Now, in fact, I am in no way advocating for a radical shift to "contextual-based" art questions
; I’m definitely not looking to replace every Caravaggio tossup with a question on Clement VIII (as true “modern scholarship bowl” might—try finding any discussions of style in Clare Robertson’s Rome 1600
!). And, as everyone who played the set knows, I did nothing like that in my CO questions
. Instead you got questions like the Umayyad Mosque tossup that combined traditional quizbowl art clues with some
cultural and historical context. Or the Tiananmen question, which was entirely descriptions and titles of artworks until the penultimate sentence
. I'm merely defending the inclusion of
(a small amount of extremely relevant) contextual material

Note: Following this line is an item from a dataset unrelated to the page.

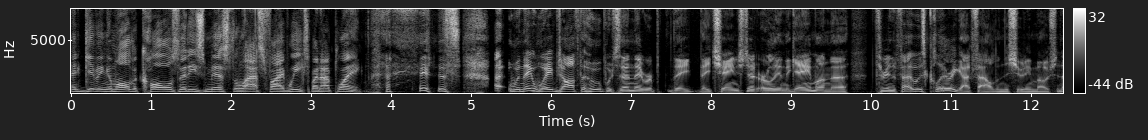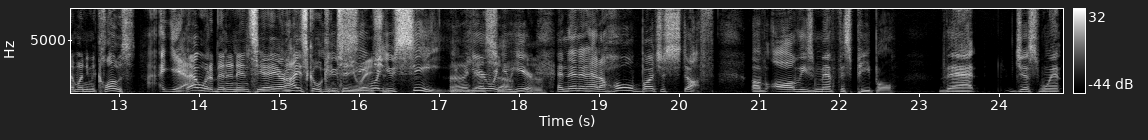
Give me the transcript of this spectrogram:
and giving him all the calls that he's missed the last five weeks by not playing." is, uh, when they waved off the hoop, which then they rep- they they changed it early in the game on the three and the foul. It was clear he got fouled in the shooting motion. That wasn't even close. yeah, that would have been an you- NCAA or high school you continuation. see what you see. You I hear what so. you hear. Mm. And then it had a whole bunch of stuff of all these Memphis people that just went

, especially when it, from a pragmatic perspective, makes the tossup actually playable for an audience with a very limited number of "world art specialists" (fewer than I even thought).
Let me try an analogy. In modern quizbowl, we have some notion that science questions should be more or less “pure” of interventions from history etc. If you ask most science players why they want it that way, they usually reply that such clues are better for non-scientists than for scientists; they want their coursework and research rewarded above, e.g. science history and biography. (I’m not saying that this opinion is unanimous or that there isn’t room for a limited number of non-pure-classroom clues.)

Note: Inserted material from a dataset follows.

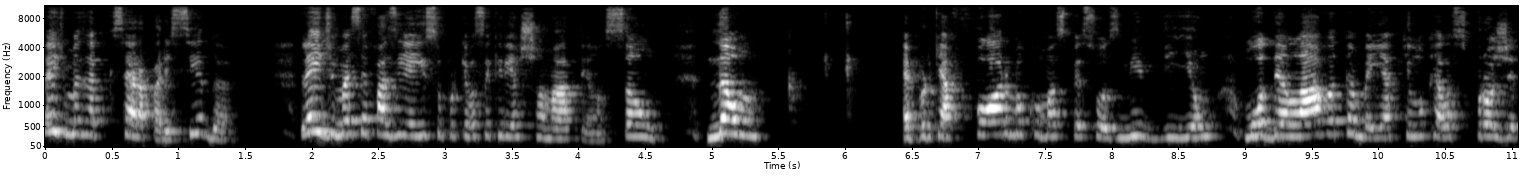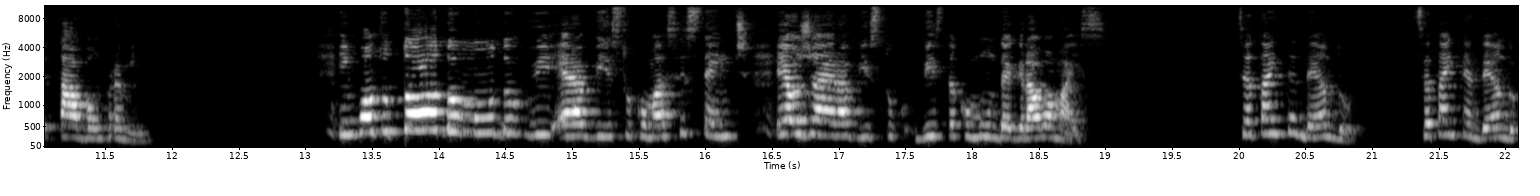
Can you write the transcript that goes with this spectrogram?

But now apply this logic to the arts: the result would not even approach your level of category “purity.” Much the opposite; as I alluded to above, the modern academic study of the arts is thoroughly and wonderfully contextual. And this is doubly true for the “world arts,” which, as I pointed out above, can hardly be understood as artworks without some cultural and historical background. (Imagine learning about casta
paintings purely “as art”. Now imagine asking about them purely “as art”—it’s just as silly.)
All this is to say that, by these lights, arts (just like any other category) doesn’t need to be, and perhaps can’t responsibly be kept 100% "pure"; according to my idea about quizbowl categories, the only reason ever
to worry about purity is to make sure that people who actually study the material
* (scientists, students of art history) don’t get shafted by quizbowlers memorizing unimportant clues.
I’ll more than happily meet you in the middle: the vast majority of clues in art questions should be on artworks and the ideas, institutions, materials, people, and techniques involved in making and appreciating them
. But I think that almost every single one of my questions for this set already (even accounting for the scholarship clues!) met this standard.
I agree: art questions are our best and most natural space to ask about art objects “as art.” I just don’t think that every clue has to be of this kind. And I certainly don’t want to see art from 4.5/6 of the world’s continents loaded off onto distributional areas where it becomes unnatural to ask about them “as art.”
*In the particular case of world art at this tournament, were social science- and history-oriented players getting questions purely because of their "latent knowledge" in those areas? Or was it because they had actually learned about world artistic cultures from anthropological and historical writing?